PROBLEM DETAILS
Reproduce the records exactly. Leave the pictures out.

Recorded data:
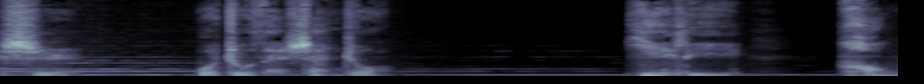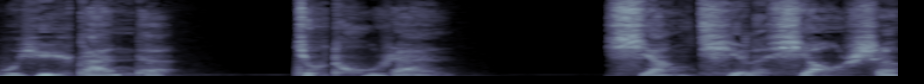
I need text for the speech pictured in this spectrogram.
那时，我住在山中，夜里毫无预感的，就突然响起了箫声。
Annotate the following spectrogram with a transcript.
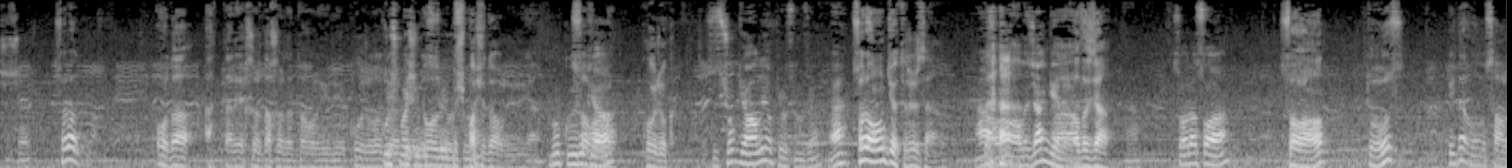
şişer. Sonra orada ətləri xırda-xırda doğrayırıq, quyruğu Kuşbaşı doğruyorsun, Kuşbaşı doğrayırıq yani. Bu kuyruk Soğanı, yağı. Quyruq. Siz çok yağlı yapıyorsunuz ya. Ha? Sonra onu götürürsən. Ha, onu alacaksın geri. Ha, Alacaksın. Sonra soğan. Soğan, duz, bir də o sarı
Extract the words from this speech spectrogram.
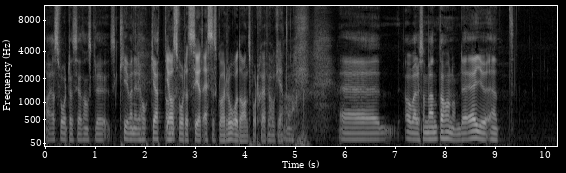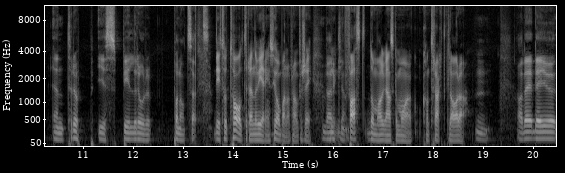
Ja, jag har svårt att se att han skulle kliva ner i Hockeyettan. Jag har svårt att se att SSK har råd att ha en sportchef i Hockeyettan. Ja. Eh, och vad är det som väntar honom? Det är ju ett, en trupp i spillror på något sätt. Det är totalt renoveringsjobb han har framför sig. Verkligen. Fast de har ganska många kontrakt klara. Mm. Ja, det, det är ju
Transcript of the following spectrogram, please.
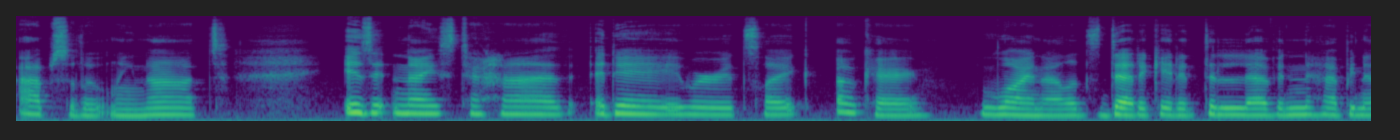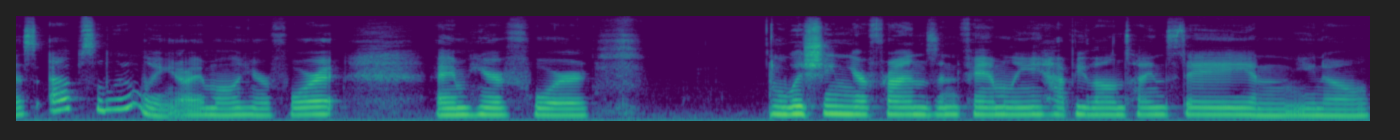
absolutely not. Is it nice to have a day where it's like, okay, why not? Let's dedicate it to love and happiness. Absolutely. I am all here for it. I am here for wishing your friends and family happy Valentine's Day and, you know,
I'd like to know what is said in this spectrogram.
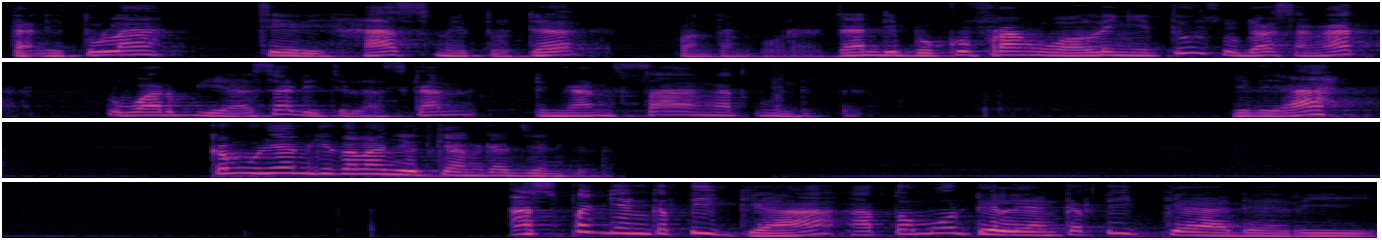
Dan itulah ciri khas metode kontemporer. Dan di buku Frank Walling itu sudah sangat luar biasa dijelaskan dengan sangat mendetail. Gitu ya. Kemudian kita lanjutkan kajian kita. Aspek yang ketiga atau model yang ketiga dari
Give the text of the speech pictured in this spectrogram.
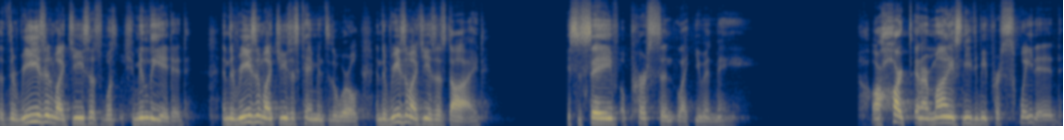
that the reason why Jesus was humiliated and the reason why Jesus came into the world and the reason why Jesus died is to save a person like you and me. Our hearts and our minds need to be persuaded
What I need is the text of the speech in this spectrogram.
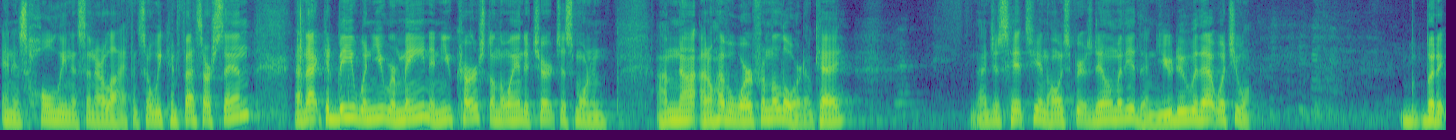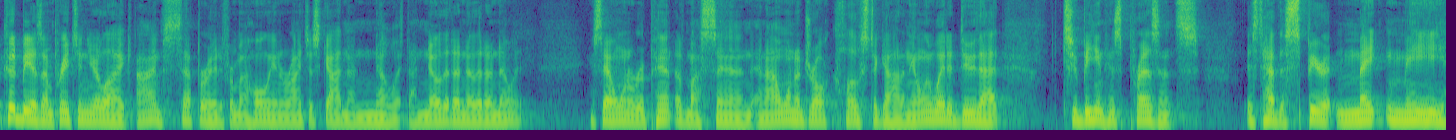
and His holiness in our life. And so, we confess our sin. Now, that could be when you were mean and you cursed on the way into church this morning. I'm not, I don't have a word from the Lord, okay? That just hits you and the Holy Spirit's dealing with you, then you do with that what you want. But it could be as I'm preaching, you're like, I'm separated from my holy and righteous God, and I know it. I know that I know that I know it. You say, I want to repent of my sin, and I want to draw close to God. And the only way to do that, to be in His presence, is to have the Spirit make me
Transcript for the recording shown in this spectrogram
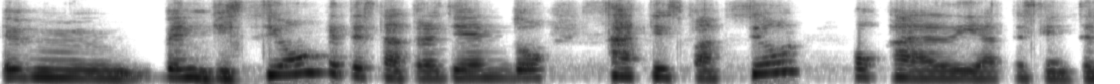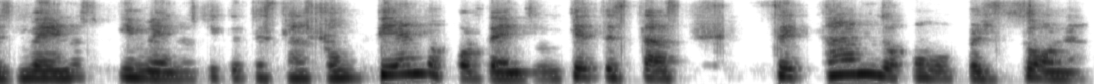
em, bendición, que te está trayendo satisfacción, o cada día te sientes menos y menos y que te estás rompiendo por dentro y que te estás secando como persona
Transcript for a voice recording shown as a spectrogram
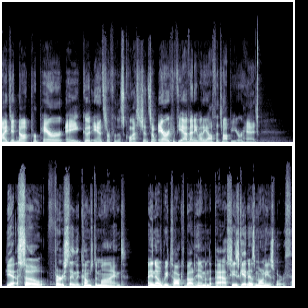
I did not prepare a good answer for this question. So, Eric, if you have anybody off the top of your head, Yeah. So, first thing that comes to mind, I know we talked about him in the past. He's getting his money's worth.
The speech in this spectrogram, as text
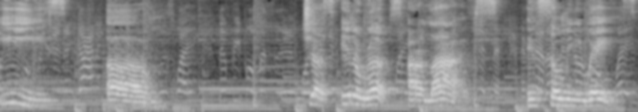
ease. um, this and just interrupts our lives in so many ways.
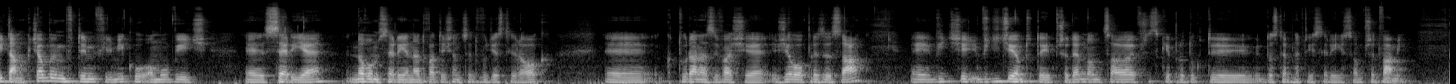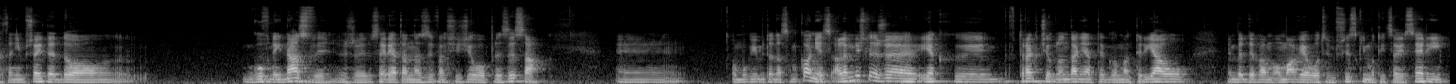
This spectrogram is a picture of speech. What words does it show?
Witam. Chciałbym w tym filmiku omówić e, serię, nową serię na 2020 rok, e, która nazywa się Zioło Prezesa. E, Widzicie, widzicie ją tutaj przede mną, całe wszystkie produkty dostępne w tej serii są przed Wami. Zanim przejdę do głównej nazwy, że seria ta nazywa się Zioło Prezesa, omówimy to na sam koniec, ale myślę, że jak w trakcie oglądania tego materiału będę Wam omawiał o tym wszystkim, o tej całej serii,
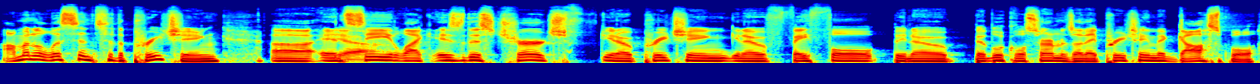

PROBLEM SOLUTION
I need text for the speech pictured in this spectrogram.
那时，我住在山中，夜里毫无预感的，就突然响起了箫声。
Annotate the following spectrogram with a transcript.
şişer. Sonra orada ətləri xırda-xırda doğrayırıq, quyruğu Kuşbaşı doğruyorsun, Kuşbaşı doğrayırıq yani. Bu kuyruk Soğanı, yağı. Quyruq. Siz çok yağlı yapıyorsunuz ya. Ha? Sonra onu götürürsən. Ha, onu alacaksın geri. Ha, Alacaksın. Sonra soğan. Soğan, duz, bir də o sarı
Extract the words from this speech spectrogram.
Ja, jag har svårt att se att han skulle kliva ner i Hockeyettan. Jag har svårt att se att SSK har råd att ha en sportchef i Hockeyettan. Ja. Eh, och vad är det som väntar honom? Det är ju ett, en trupp i spillror på något sätt. Det är totalt renoveringsjobb han har framför sig. Verkligen. Fast de har ganska många kontrakt klara. Mm. Ja, det, det är ju
Transcript of the following spectrogram, please.
absolutely not. Is it nice to have a day where it's like, okay, why not? Let's dedicate it to love and happiness. Absolutely. I am all here for it. I am here for wishing your friends and family happy Valentine's Day and, you know,
I'd like to know what is said in this spectrogram.
Dan itulah ciri khas metode kontemporer. Dan di buku Frank Walling itu sudah sangat luar biasa dijelaskan dengan sangat mendetail. Gitu ya. Kemudian kita lanjutkan kajian kita. Aspek yang ketiga atau model yang ketiga dari
Give the text of the speech pictured in this spectrogram.
that the reason why Jesus was humiliated and the reason why Jesus came into the world and the reason why Jesus died is to save a person like you and me. Our hearts and our minds need to be persuaded
What I need is the text of the speech in this spectrogram.
and His holiness in our life. And so, we confess our sin. Now, that could be when you were mean and you cursed on the way into church this morning. I'm not, I don't have a word from the Lord, okay? That just hits you and the Holy Spirit's dealing with you, then you do with that what you want. But it could be as I'm preaching, you're like, I'm separated from my holy and righteous God, and I know it. I know that I know that I know it. You say, I want to repent of my sin, and I want to draw close to God. And the only way to do that, to be in His presence, is to have the Spirit make me
Transcript for the recording shown in this spectrogram
em, bendición, que te está trayendo satisfacción, o cada día te sientes menos y menos y que te estás rompiendo por dentro y que te estás secando como persona
Transcript for a voice recording shown as a spectrogram
I did not prepare a good answer for this question. So, Eric, if you have anybody off the top of your head, Yeah. So, first thing that comes to mind, I know we talked about him in the past. He's getting his money's worth.
The speech in this spectrogram, as text
ease. um, this and just interrupts our lives in so many ways.
This spectrogram is a picture of speech. What words does it show?
Witam. Chciałbym w tym filmiku omówić e, serię, nową serię na 2020 rok, e, która nazywa się Zioło Prezesa. E, Widzicie, widzicie ją tutaj przede mną, całe wszystkie produkty dostępne w tej serii są przed Wami. Zanim przejdę do głównej nazwy, że seria ta nazywa się Zioło Prezesa, omówimy to na sam koniec, ale myślę, że jak w trakcie oglądania tego materiału będę Wam omawiał o tym wszystkim, o tej całej serii,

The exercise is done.